I've always been a big fan of stationary for much the same reason. Writing letters, keeping bound diaries, filling in scrapbooks - texture gives context to experience. I keep a calendar on my wall, not because it's in anyway more convenient than my phone - heaven's no - but because the physical ritual of marking it off daily serves to give a material shape to the passage of time. Something that sentimentally gives the days a kind of significance, and pragmatically acts as a fairly useful positioning tool for someone with the specific brand of mental illness that leaves you wondering what year it is. I love and depend on, in equal measure, that sense of touch to enjoy life and also be cognizant than any of it is even real in the moment. It's why I'm outdoorsy, why I like physical hobbies like skating and climbing, why I love the act of preparing ingredients to cook and prefer hand washing dishes. It's why I love my weird fucked up winter coat I got in a thrift store that has oil(?) stains on it and changed the colour of four bathtubs worth of water when I first cleaned it, that same reason I love every abandoned building I've ever explored: the stories we make are imparted onto the world through touch, they're engraved in physicality. Every oil stain, every broken window, every scar on a person's body is each a story etched onto the surface of a canvas larger than any individual yet wholly inscribed with their anecdotes. If you'll forgive me being a bit of a wretch, it's why I do in fact enjoy making notes within the pages of novels, and why I prefer analog media much as this makes me a luddite in our digital age.

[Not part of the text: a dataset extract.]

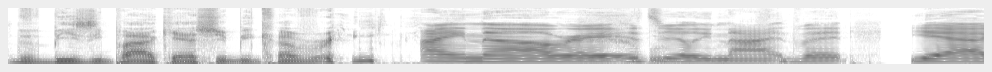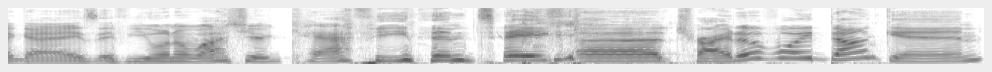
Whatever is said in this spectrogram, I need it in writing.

Maybe I might be overselling it all, but I think in the wake of the covid pandemic a whole lot of people have come to derive a newfound appreciation for tactile hobbies. At the very least, I think most people intuitively understand this on a base level if you ask if they'd prefer to be in a long distance relationship to one with immediate proximity, and maybe that strikes you as a trite comparison, but as someone in a long distance relationship the value of tactility in shared hobbies takes on a newfound significance!! Both because it allows me to feel closer together with my partner despite the best efforts of the Atlantic - and far more importantly because it gives me a real cute book to gift her when we see each other next. And if you don't think that's at least a little magical, you're a disquieting and cold creature, stranger. Now stop reading my blog and go share joy with another person; maybe make them something out of paper?? It's cute!! Try it!!